People are queueing up to live in Peckham as it has become so damn trendy. House prices have rocketed and everyday there is a letter through my door from some unscrupulous estate agent urging me to sell my house as ‘you live in a highly desirable location and we have a long waiting-list of people wanting to live in your street’. Tough, I ain’t going nowhere!
The digger wasp Ectemnius cephalotes is also house-hunting. Her requirements for the perfect nesting place is an old log, tree stump or timber stack. She is even happy to share with other females. There is a good choice of possible apartments in Warwick Gardens as there are nine large logs used as seating at the top end of the park. These double up as housing estates for various species of insect. Earwigs, woodlice, centipedes, solitary bees and wasps, beetles and spiders all find living here a ‘desirable location’. For the past couple of days our wasp has been scouring two particular logs, checking every nook and cranny for a suitable place to lay her eggs. Although willing to renovate an old nest, these digger wasps are super confident at DIY and will dig holes in the wood with their large jaws to create cavernous tunnels with separate cells for storing prey items.
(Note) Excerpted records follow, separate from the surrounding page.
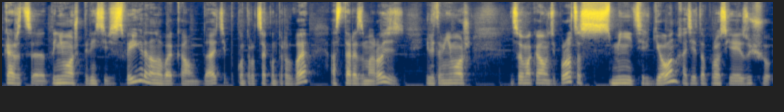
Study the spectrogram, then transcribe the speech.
кажется, ты не можешь перенести все свои игры на новый аккаунт, да, типа Ctrl-C, Ctrl-V, а старый заморозить, или ты не можешь на своем аккаунте просто сменить регион, хотя это вопрос я изучу.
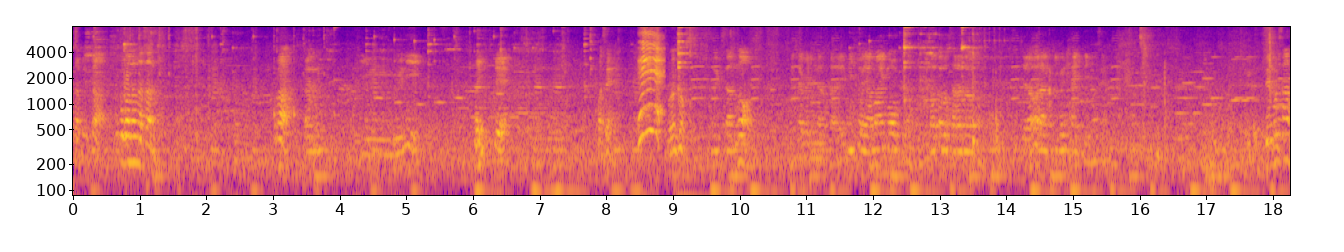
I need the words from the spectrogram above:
食べたチョコバナナサンドはランキングに入ってませんお願いします鈴木さんの召し上がりになったエビと山芋オクラのトマトロサラダうどんこちらはランキングに入っていません。ゼロさん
Once the wasp has excavated her tunnel and constructed her cells she needs to stock up on food for her larvae to feed on. Ours favours large hoverflies, in particular Syrphus ribesii, which look very similar to her. She will catch them in flight and with supreme dexterity pull them into her tunnel. I was surprised at how quickly this happens and just managed to photograph it! They will be stored in the cells. When her cells are full she will seal up the entrance to the tunnel and lay her eggs. Each cell will have one egg and the larva will have up to 12 flies to feed on. The adult wasps emerge in early summer.